Action item — What follows is a block of records; reproduce all of it verbatim.

^^^^

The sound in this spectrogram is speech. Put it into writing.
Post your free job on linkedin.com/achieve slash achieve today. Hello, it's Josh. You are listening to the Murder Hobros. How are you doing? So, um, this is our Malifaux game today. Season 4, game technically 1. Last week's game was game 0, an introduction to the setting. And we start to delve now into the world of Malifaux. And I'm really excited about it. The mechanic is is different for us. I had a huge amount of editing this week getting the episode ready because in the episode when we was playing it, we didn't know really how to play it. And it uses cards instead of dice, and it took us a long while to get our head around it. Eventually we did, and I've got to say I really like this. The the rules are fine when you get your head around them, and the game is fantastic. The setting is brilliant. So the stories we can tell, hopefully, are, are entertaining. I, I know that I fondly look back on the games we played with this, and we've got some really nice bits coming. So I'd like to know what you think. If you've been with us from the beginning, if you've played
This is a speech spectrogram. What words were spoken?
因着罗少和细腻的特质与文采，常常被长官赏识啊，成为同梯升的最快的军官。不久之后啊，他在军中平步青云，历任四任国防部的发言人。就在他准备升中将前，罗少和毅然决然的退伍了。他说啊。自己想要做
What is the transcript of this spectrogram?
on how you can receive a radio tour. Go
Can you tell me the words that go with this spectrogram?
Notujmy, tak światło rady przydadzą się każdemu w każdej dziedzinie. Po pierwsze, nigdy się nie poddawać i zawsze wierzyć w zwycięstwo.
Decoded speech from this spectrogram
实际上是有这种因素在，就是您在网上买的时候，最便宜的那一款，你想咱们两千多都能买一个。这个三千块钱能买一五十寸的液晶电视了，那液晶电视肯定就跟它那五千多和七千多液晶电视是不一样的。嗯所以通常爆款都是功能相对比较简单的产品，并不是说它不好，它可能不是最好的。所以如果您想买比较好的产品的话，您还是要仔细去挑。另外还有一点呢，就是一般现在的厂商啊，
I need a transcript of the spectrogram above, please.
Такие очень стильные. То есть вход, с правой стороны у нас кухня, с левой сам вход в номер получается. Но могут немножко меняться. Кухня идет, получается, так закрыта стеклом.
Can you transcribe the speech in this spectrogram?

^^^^

Written response —
The sound in this spectrogram is speech. Put it into writing.
Post your free job on linkedin.com/achieve slash achieve today. Hello, it's Josh. You are listening to the Murder Hobros. How are you doing? So, um, this is our Malifaux game today. Season 4, game technically 1. Last week's game was game 0, an introduction to the setting. And we start to delve now into the world of Malifaux. And I'm really excited about it. The mechanic is is different for us. I had a huge amount of editing this week getting the episode ready because in the episode when we was playing it, we didn't know really how to play it. And it uses cards instead of dice, and it took us a long while to get our head around it. Eventually we did, and I've got to say I really like this. The the rules are fine when you get your head around them, and the game is fantastic. The setting is brilliant. So the stories we can tell, hopefully, are, are entertaining. I, I know that I fondly look back on the games we played with this, and we've got some really nice bits coming. So I'd like to know what you think. If you've been with us from the beginning, if you've played
This is a speech spectrogram. What words were spoken?
因着罗少和细腻的特质与文采，常常被长官赏识啊，成为同梯升的最快的军官。不久之后啊，他在军中平步青云，历任四任国防部的发言人。就在他准备升中将前，罗少和毅然决然的退伍了。他说啊。自己想要做
What is the transcript of this spectrogram?
on how you can receive a radio tour. Go
Can you tell me the words that go with this spectrogram?
Notujmy, tak światło rady przydadzą się każdemu w każdej dziedzinie. Po pierwsze, nigdy się nie poddawać i zawsze wierzyć w zwycięstwo.
Decoded speech from this spectrogram
实际上是有这种因素在，就是您在网上买的时候，最便宜的那一款，你想咱们两千多都能买一个。这个三千块钱能买一五十寸的液晶电视了，那液晶电视肯定就跟它那五千多和七千多液晶电视是不一样的。嗯所以通常爆款都是功能相对比较简单的产品，并不是说它不好，它可能不是最好的。所以如果您想买比较好的产品的话，您还是要仔细去挑。另外还有一点呢，就是一般现在的厂商啊，
I need a transcript of the spectrogram above, please.
Такие очень стильные. То есть вход, с правой стороны у нас кухня, с левой сам вход в номер получается. Но могут немножко меняться. Кухня идет, получается, так закрыта стеклом.
Can you transcribe the speech in this spectrogram?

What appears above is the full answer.